- _Exercise_:
Give again, exactly and without pictures, the lines running from the line with "Speech from this spectrogram, written out" to the end of the records below.

------------

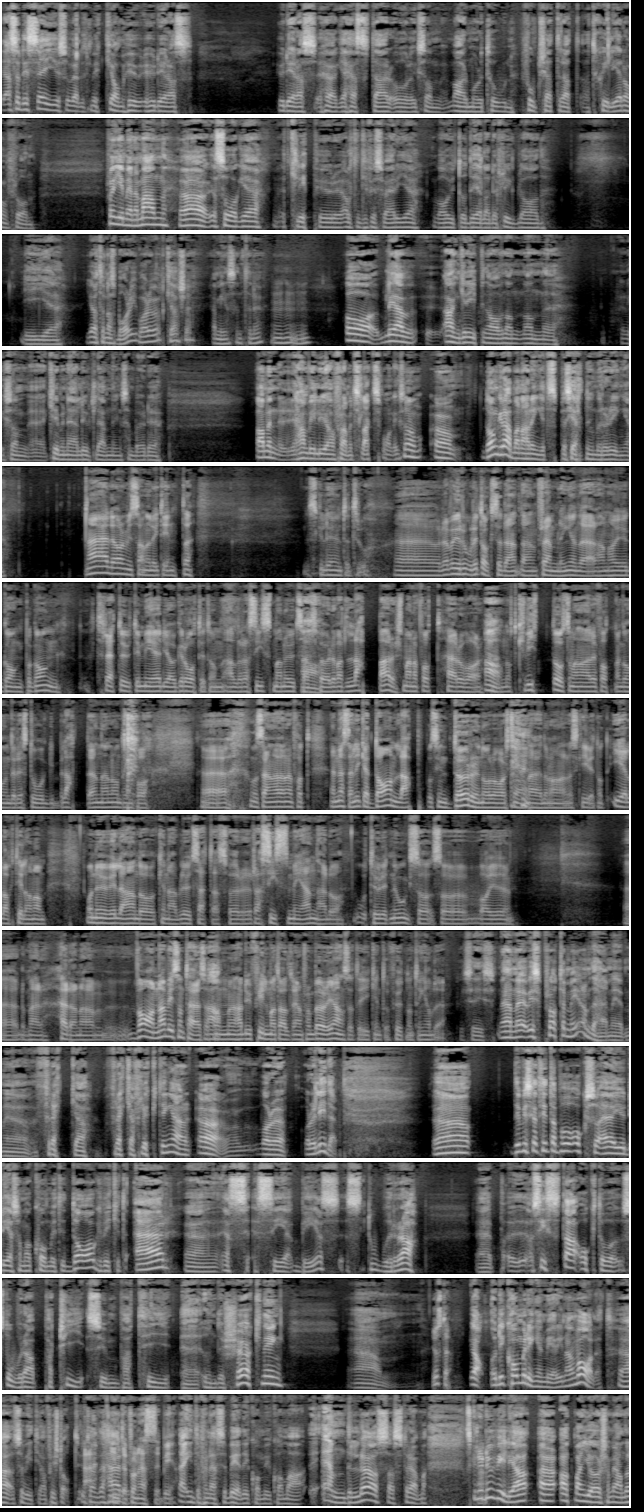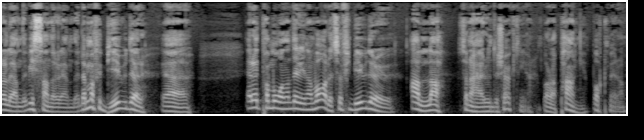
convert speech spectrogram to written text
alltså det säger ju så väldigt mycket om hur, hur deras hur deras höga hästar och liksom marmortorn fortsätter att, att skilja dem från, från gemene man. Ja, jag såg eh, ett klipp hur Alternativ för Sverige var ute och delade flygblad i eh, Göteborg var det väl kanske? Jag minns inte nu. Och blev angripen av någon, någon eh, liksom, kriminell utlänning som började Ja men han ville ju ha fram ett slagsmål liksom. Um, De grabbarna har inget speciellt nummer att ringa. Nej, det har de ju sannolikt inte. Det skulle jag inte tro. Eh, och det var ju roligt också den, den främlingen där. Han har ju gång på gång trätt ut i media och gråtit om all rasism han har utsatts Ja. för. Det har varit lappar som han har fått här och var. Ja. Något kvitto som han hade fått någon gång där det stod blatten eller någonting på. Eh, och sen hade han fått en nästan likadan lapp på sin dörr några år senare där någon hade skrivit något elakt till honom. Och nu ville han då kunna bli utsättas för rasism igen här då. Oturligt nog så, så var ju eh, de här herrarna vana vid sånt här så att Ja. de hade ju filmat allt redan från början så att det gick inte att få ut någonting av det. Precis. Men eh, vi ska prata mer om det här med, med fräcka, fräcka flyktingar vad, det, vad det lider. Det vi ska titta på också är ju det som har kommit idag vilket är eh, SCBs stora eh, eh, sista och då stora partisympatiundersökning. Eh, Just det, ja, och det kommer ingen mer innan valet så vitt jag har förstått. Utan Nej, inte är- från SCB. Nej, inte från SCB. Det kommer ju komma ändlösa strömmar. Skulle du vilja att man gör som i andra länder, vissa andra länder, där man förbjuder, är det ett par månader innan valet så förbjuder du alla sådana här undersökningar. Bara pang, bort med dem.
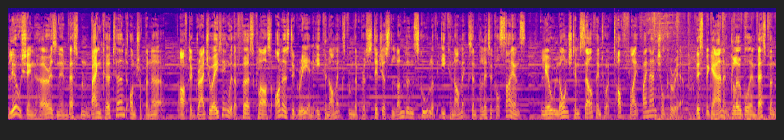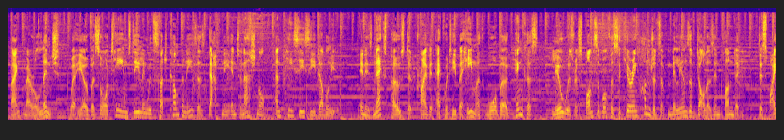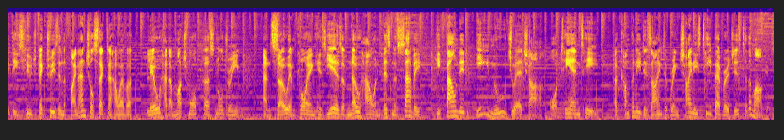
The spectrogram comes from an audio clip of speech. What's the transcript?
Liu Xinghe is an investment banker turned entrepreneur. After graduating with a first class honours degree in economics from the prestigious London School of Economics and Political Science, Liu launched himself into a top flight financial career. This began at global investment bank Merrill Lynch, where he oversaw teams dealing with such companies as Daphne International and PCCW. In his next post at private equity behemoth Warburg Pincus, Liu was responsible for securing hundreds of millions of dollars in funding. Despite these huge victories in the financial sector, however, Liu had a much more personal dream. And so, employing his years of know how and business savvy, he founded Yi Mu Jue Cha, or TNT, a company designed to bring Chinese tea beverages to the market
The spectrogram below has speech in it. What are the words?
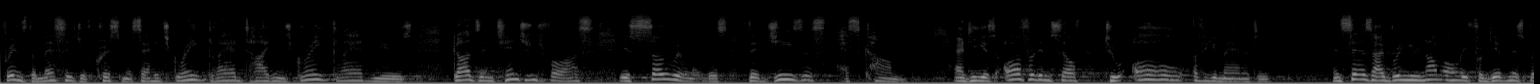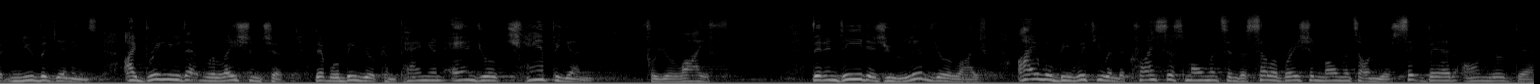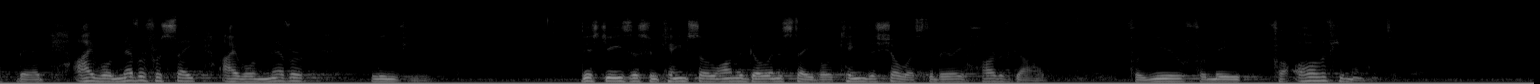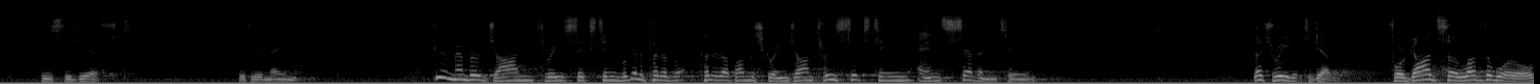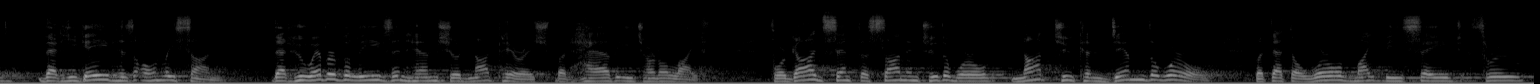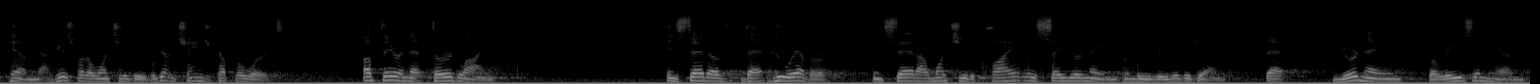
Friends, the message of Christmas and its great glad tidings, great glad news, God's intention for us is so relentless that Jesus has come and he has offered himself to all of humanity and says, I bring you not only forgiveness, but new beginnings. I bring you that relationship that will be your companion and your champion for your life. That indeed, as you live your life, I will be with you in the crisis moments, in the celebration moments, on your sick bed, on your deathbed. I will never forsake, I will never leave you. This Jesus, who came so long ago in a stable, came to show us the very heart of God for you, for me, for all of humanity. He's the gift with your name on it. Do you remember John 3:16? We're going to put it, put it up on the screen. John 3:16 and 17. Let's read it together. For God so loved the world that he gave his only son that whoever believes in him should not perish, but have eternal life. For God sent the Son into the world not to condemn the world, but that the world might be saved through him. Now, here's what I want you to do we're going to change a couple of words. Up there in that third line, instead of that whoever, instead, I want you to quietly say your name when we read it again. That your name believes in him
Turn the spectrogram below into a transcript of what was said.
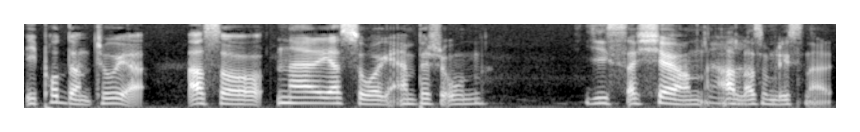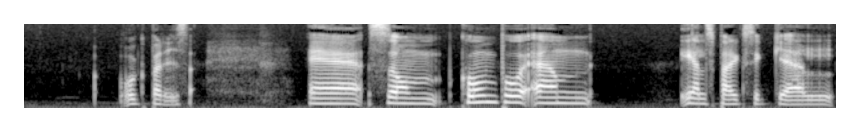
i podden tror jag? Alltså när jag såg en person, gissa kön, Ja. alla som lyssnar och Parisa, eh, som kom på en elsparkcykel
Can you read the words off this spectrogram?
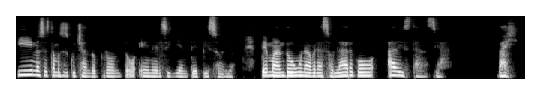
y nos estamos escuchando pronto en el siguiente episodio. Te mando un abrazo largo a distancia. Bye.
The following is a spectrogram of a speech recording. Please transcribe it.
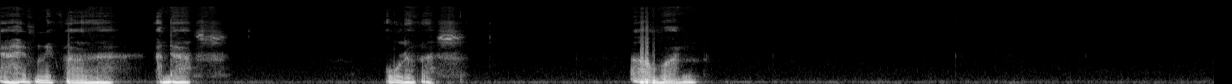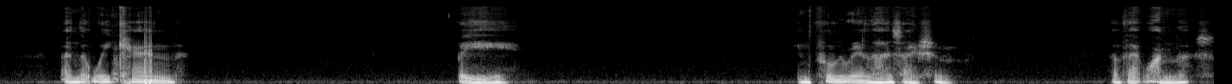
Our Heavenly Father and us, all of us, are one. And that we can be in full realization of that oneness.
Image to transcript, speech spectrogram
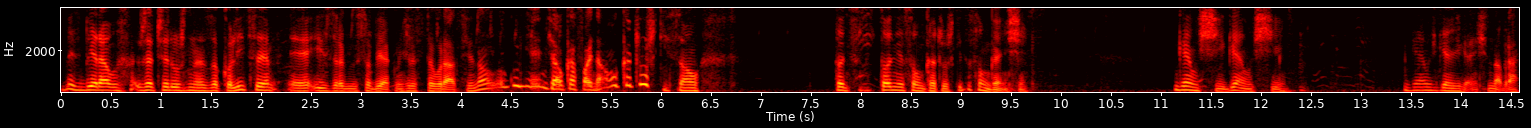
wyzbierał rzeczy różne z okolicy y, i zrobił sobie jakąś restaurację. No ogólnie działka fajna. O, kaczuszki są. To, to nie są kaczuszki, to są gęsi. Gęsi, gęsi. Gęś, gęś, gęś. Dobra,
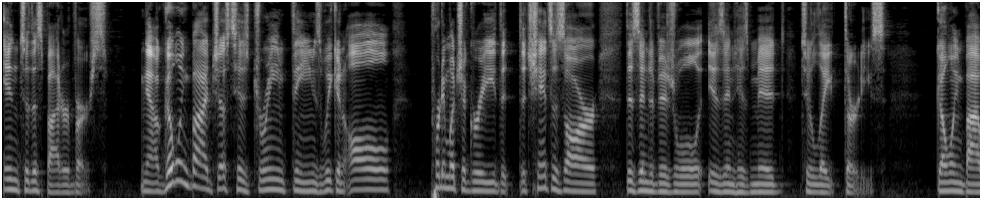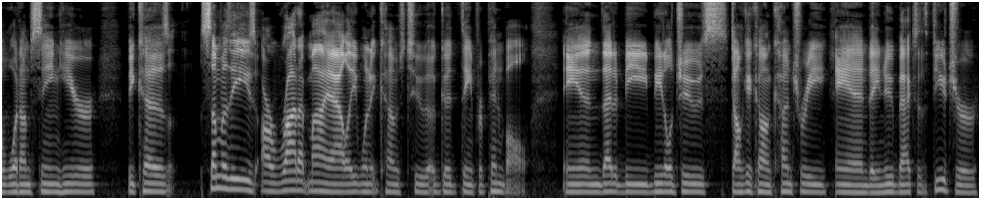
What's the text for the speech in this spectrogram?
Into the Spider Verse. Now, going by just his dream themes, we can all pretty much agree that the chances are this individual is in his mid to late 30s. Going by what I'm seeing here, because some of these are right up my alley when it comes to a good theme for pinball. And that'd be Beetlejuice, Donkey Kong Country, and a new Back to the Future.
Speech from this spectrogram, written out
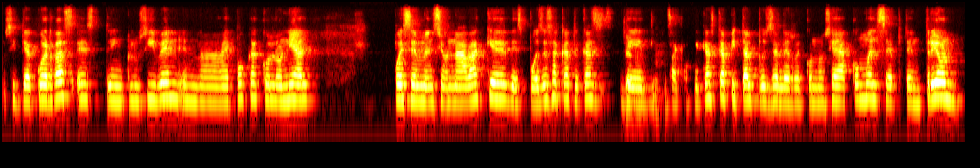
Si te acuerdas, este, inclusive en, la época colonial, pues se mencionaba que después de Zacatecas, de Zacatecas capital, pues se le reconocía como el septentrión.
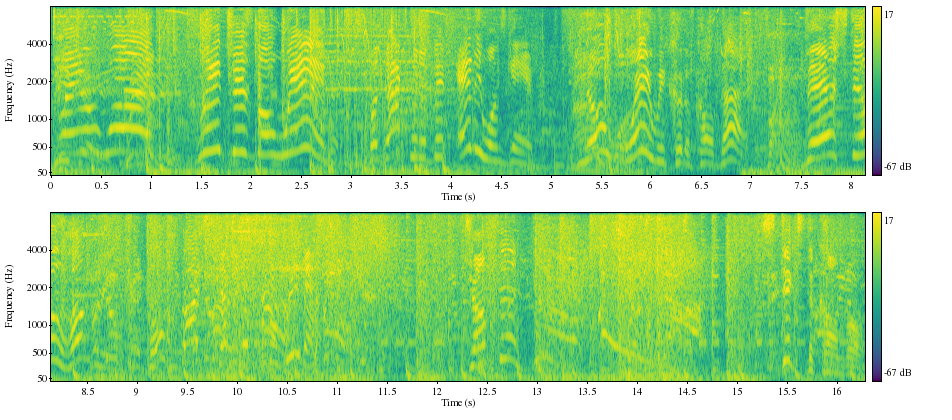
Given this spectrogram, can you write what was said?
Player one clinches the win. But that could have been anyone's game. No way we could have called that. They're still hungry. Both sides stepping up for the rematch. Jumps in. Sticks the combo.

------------

- _Answer below_:
Speech from this spectrogram, written out
Si te acuerdas, este, inclusive en, la época colonial, pues se mencionaba que después de Zacatecas, de Zacatecas capital, pues se le reconocía como el septentrión.
Given this spectrogram, can you write what was said?
Player one clinches the win. But that could have been anyone's game. No way we could have called that. They're still hungry. Both sides stepping up for the rematch. Jumps in. Sticks the combo.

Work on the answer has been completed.